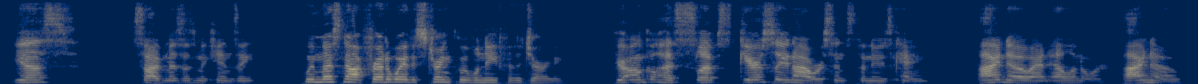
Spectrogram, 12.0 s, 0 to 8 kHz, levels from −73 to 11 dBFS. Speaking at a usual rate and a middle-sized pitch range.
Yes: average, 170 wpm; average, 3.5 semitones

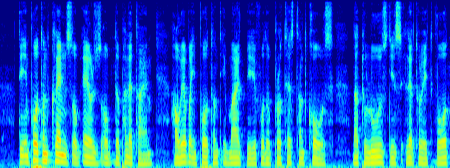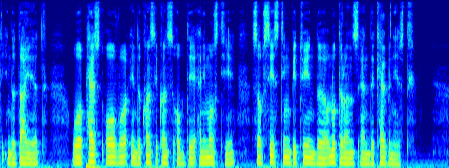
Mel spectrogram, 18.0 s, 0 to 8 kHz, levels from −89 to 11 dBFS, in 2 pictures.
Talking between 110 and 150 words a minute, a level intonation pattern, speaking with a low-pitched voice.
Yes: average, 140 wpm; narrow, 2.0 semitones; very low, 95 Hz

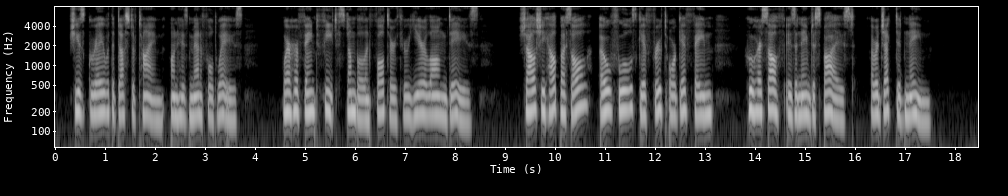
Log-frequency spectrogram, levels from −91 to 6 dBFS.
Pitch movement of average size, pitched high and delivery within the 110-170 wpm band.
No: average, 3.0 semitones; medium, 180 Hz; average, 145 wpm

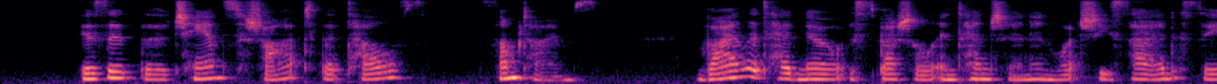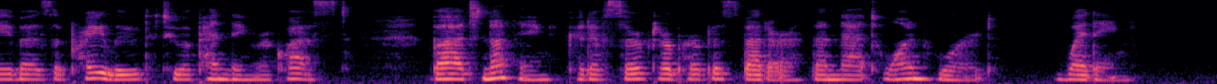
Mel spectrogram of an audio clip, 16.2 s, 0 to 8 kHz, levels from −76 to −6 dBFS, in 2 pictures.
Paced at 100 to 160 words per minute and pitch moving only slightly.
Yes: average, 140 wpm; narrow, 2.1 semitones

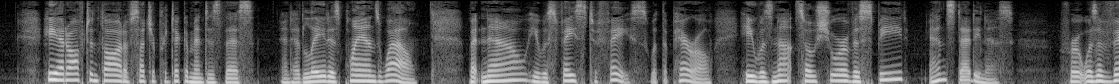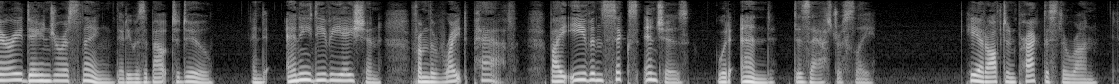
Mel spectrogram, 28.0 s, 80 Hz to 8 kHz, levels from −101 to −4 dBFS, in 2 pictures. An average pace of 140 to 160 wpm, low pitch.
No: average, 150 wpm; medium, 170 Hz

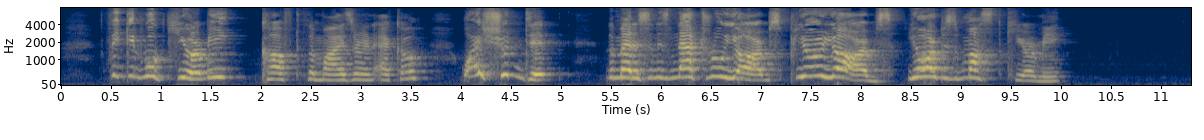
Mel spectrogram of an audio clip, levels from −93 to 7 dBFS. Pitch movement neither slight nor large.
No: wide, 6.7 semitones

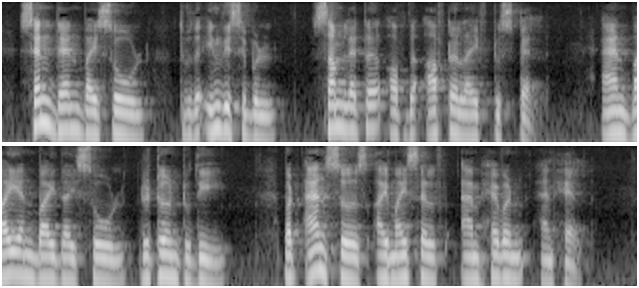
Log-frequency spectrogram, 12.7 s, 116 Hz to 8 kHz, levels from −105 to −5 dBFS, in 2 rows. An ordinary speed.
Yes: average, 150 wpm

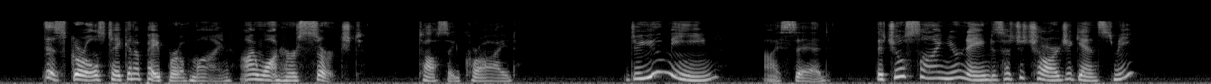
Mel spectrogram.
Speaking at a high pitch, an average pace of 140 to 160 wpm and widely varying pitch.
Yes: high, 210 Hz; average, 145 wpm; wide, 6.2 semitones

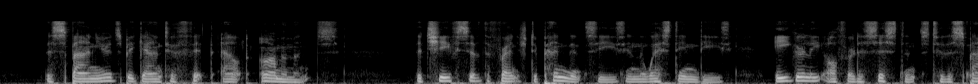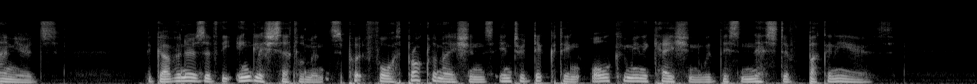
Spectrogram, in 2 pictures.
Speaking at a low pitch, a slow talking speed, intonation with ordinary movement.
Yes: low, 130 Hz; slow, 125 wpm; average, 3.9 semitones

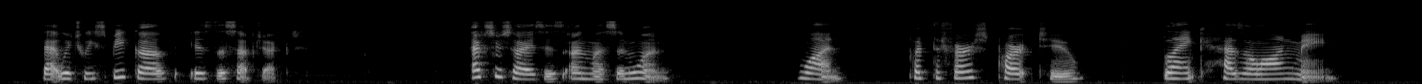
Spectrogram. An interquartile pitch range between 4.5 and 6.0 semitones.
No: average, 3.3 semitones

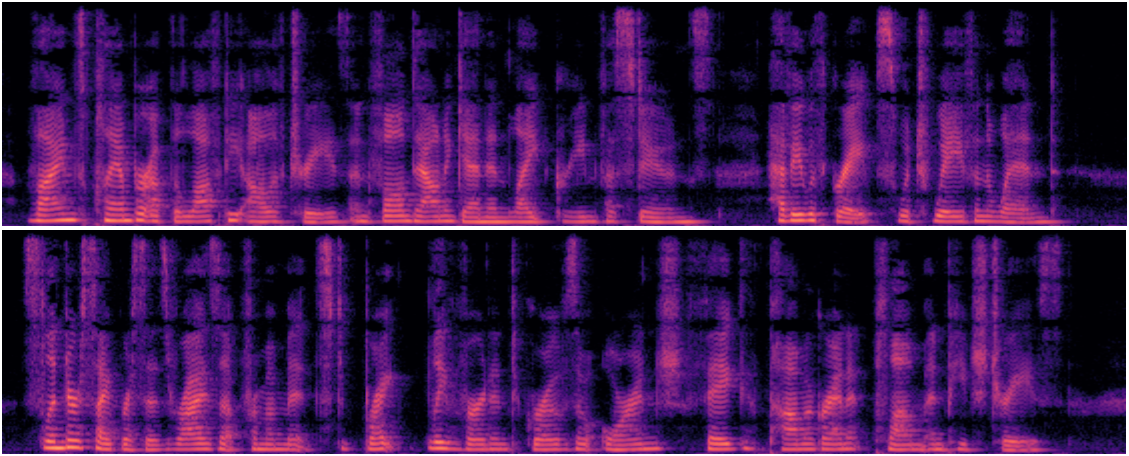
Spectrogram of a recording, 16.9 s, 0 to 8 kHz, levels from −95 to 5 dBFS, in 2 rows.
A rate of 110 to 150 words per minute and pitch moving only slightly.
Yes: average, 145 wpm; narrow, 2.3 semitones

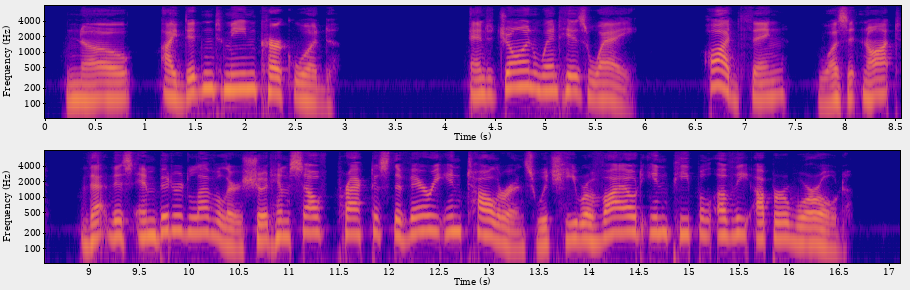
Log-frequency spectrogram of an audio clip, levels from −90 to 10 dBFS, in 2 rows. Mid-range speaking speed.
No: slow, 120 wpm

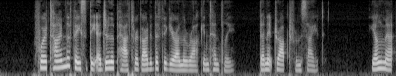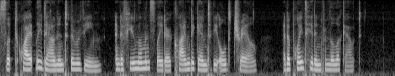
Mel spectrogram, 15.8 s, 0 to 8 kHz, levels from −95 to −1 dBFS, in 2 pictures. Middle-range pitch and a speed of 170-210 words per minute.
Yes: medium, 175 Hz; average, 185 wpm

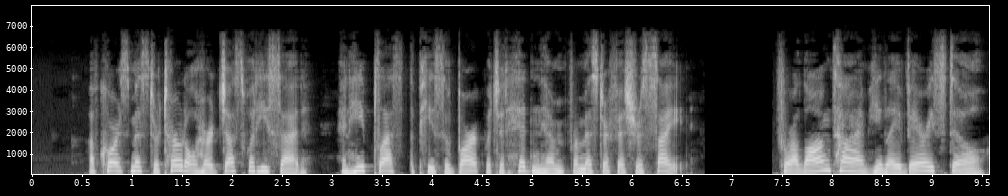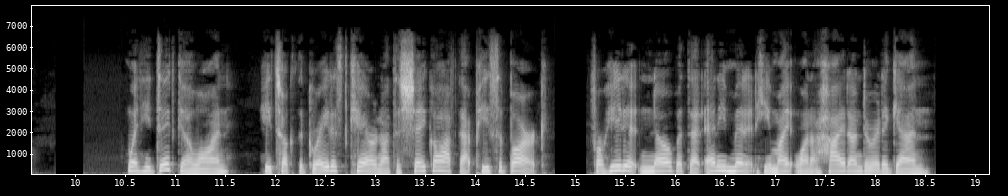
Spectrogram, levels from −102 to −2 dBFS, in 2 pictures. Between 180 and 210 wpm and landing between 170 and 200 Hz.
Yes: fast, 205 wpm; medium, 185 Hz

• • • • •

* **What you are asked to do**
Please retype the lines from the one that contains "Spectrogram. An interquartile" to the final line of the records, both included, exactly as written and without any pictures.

* **Written response**
Spectrogram. An interquartile pitch range between 4.5 and 6.0 semitones.
No: average, 3.3 semitones

Spectrogram of a recording, 16.9 s, 0 to 8 kHz, levels from −95 to 5 dBFS, in 2 rows.
A rate of 110 to 150 words per minute and pitch moving only slightly.
Yes: average, 145 wpm; narrow, 2.3 semitones

Log-frequency spectrogram of an audio clip, levels from −90 to 10 dBFS, in 2 rows. Mid-range speaking speed.
No: slow, 120 wpm

Mel spectrogram, 15.8 s, 0 to 8 kHz, levels from −95 to −1 dBFS, in 2 pictures. Middle-range pitch and a speed of 170-210 words per minute.
Yes: medium, 175 Hz; average, 185 wpm

Spectrogram, levels from −102 to −2 dBFS, in 2 pictures. Between 180 and 210 wpm and landing between 170 and 200 Hz.
Yes: fast, 205 wpm; medium, 185 Hz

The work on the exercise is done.